» **DATA SHOWN**:
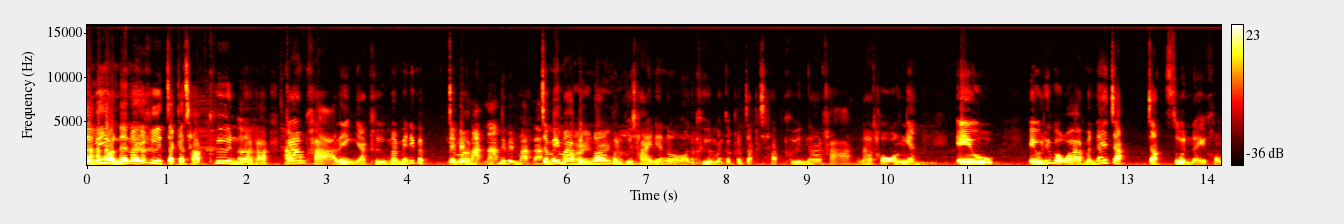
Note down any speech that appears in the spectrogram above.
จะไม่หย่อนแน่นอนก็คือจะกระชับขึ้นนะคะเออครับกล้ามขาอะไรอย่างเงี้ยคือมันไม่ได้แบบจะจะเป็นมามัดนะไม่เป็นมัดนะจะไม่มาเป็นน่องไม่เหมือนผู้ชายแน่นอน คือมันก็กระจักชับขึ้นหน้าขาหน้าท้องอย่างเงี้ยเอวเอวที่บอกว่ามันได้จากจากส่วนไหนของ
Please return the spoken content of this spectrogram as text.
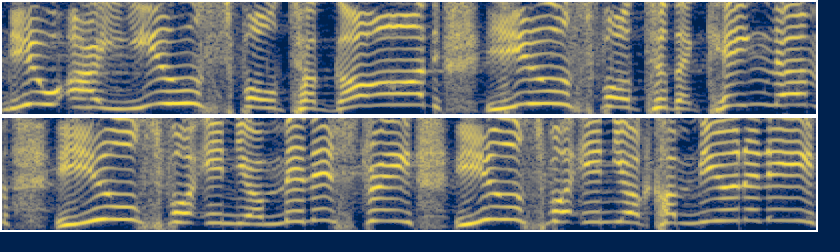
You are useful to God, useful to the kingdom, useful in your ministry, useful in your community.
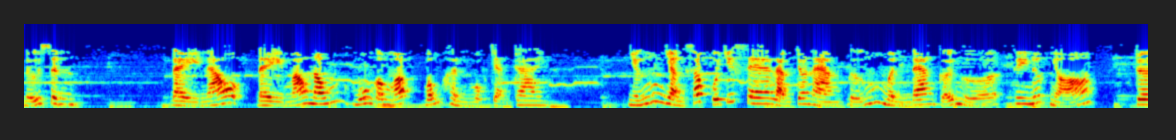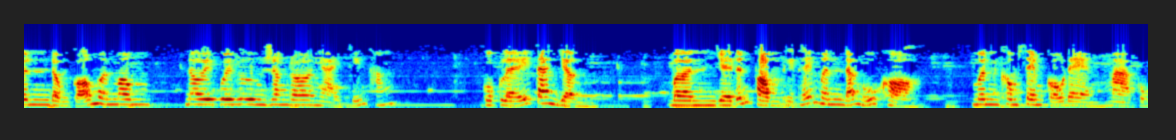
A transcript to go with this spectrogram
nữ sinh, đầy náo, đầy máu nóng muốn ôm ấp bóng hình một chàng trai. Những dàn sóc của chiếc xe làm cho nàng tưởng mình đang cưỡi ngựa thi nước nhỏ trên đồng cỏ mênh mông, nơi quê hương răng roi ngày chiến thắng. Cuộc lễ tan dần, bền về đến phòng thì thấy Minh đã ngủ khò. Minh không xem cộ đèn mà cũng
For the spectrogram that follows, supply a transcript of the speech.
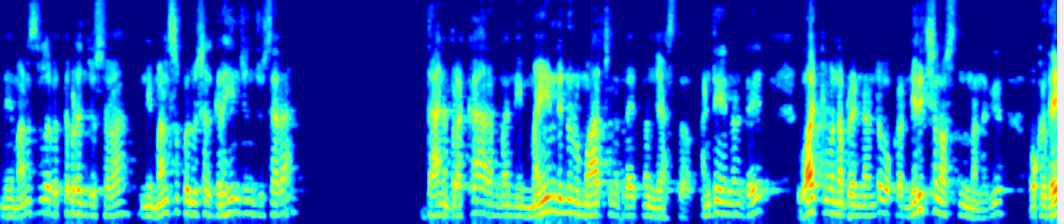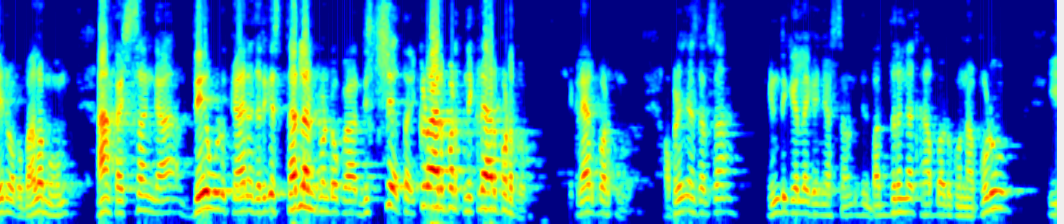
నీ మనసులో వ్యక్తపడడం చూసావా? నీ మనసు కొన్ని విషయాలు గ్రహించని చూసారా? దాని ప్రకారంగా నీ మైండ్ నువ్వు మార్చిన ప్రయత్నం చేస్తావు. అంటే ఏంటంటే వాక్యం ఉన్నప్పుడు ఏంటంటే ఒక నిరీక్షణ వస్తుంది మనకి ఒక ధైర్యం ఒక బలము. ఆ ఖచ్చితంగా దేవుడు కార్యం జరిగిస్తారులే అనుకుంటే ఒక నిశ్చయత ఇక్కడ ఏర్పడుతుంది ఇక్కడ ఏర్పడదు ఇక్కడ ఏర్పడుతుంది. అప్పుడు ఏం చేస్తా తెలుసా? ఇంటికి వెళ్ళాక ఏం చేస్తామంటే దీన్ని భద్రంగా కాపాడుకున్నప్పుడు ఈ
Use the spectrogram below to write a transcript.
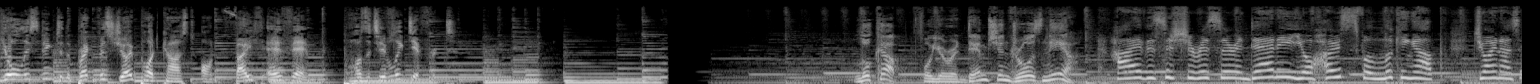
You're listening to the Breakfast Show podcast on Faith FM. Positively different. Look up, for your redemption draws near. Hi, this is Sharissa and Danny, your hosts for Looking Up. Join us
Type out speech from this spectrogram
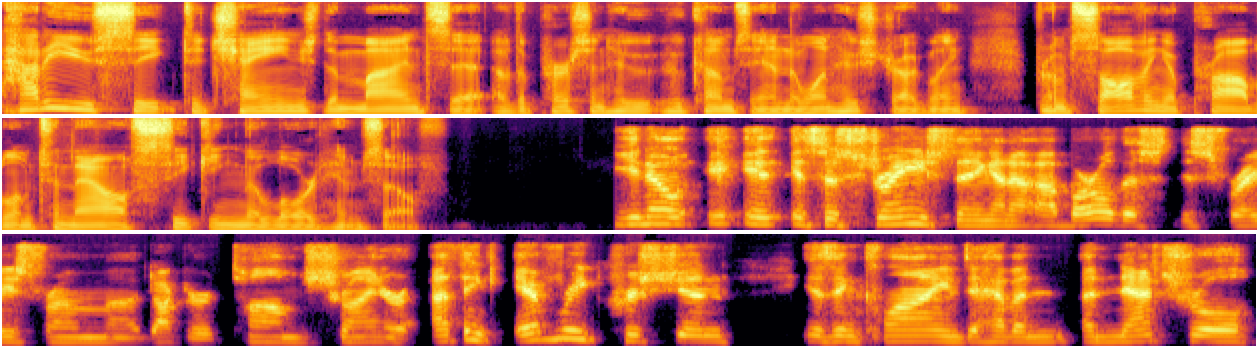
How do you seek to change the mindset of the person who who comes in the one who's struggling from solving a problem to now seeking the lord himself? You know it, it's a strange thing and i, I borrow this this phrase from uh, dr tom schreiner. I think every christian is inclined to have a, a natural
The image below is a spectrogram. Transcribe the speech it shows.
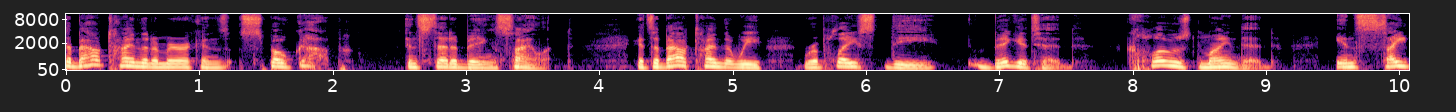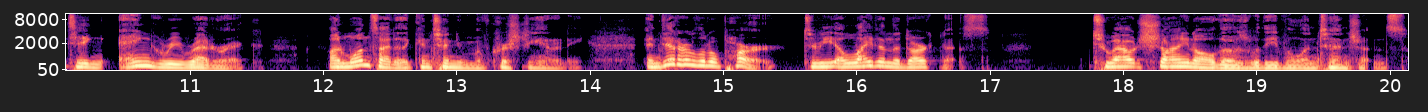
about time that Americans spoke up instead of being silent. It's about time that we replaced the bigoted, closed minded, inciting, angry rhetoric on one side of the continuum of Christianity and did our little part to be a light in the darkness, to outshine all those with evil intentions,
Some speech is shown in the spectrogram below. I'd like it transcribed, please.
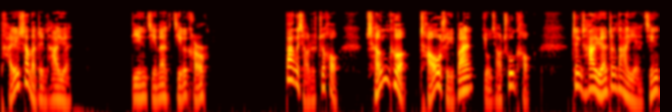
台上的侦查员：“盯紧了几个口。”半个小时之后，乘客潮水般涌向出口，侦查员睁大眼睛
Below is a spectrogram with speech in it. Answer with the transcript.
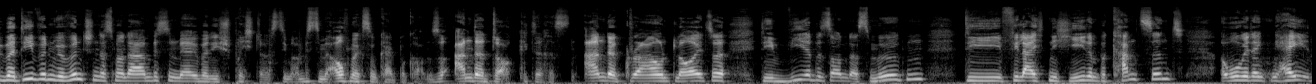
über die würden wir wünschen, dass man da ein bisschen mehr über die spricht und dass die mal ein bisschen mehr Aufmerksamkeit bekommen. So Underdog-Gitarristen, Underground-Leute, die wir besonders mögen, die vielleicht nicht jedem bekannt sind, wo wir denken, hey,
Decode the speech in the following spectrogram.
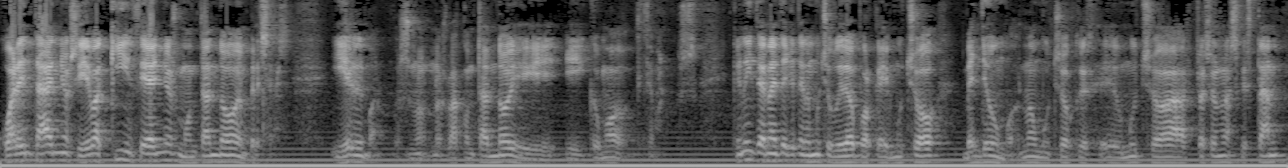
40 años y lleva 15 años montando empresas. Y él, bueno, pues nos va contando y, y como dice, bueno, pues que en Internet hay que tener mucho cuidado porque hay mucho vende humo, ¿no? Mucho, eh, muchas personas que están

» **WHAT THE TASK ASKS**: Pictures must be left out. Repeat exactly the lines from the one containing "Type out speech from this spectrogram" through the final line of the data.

» **WRITTEN ANSWER**:
Type out speech from this spectrogram
How do you seek to change the mindset of the person who who comes in the one who's struggling from solving a problem to now seeking the lord himself? You know it, it's a strange thing and i, I borrow this this phrase from uh, dr tom schreiner. I think every christian is inclined to have a, a natural
The image below is a spectrogram. Transcribe the speech it shows.
about time that Americans spoke up instead of being silent. It's about time that we replaced the bigoted, closed minded, inciting, angry rhetoric on one side of the continuum of Christianity and did our little part to be a light in the darkness, to outshine all those with evil intentions,
Some speech is shown in the spectrogram below. I'd like it transcribed, please.
台上的侦查员：“盯紧了几个口。”半个小时之后，乘客潮水般涌向出口，侦查员睁大眼睛
Below is a spectrogram with speech in it. Answer with the transcript.
über die würden wir wünschen, dass man da ein bisschen mehr über die spricht und dass die mal ein bisschen mehr Aufmerksamkeit bekommen. So Underdog-Gitarristen, Underground-Leute, die wir besonders mögen, die vielleicht nicht jedem bekannt sind, wo wir denken, hey,
Decode the speech in the following spectrogram.
40 años y lleva 15 años montando empresas. Y él, bueno, pues nos va contando y, y como dice, bueno, pues que en Internet hay que tener mucho cuidado porque hay mucho vende humo, ¿no? Mucho, eh, muchas personas que están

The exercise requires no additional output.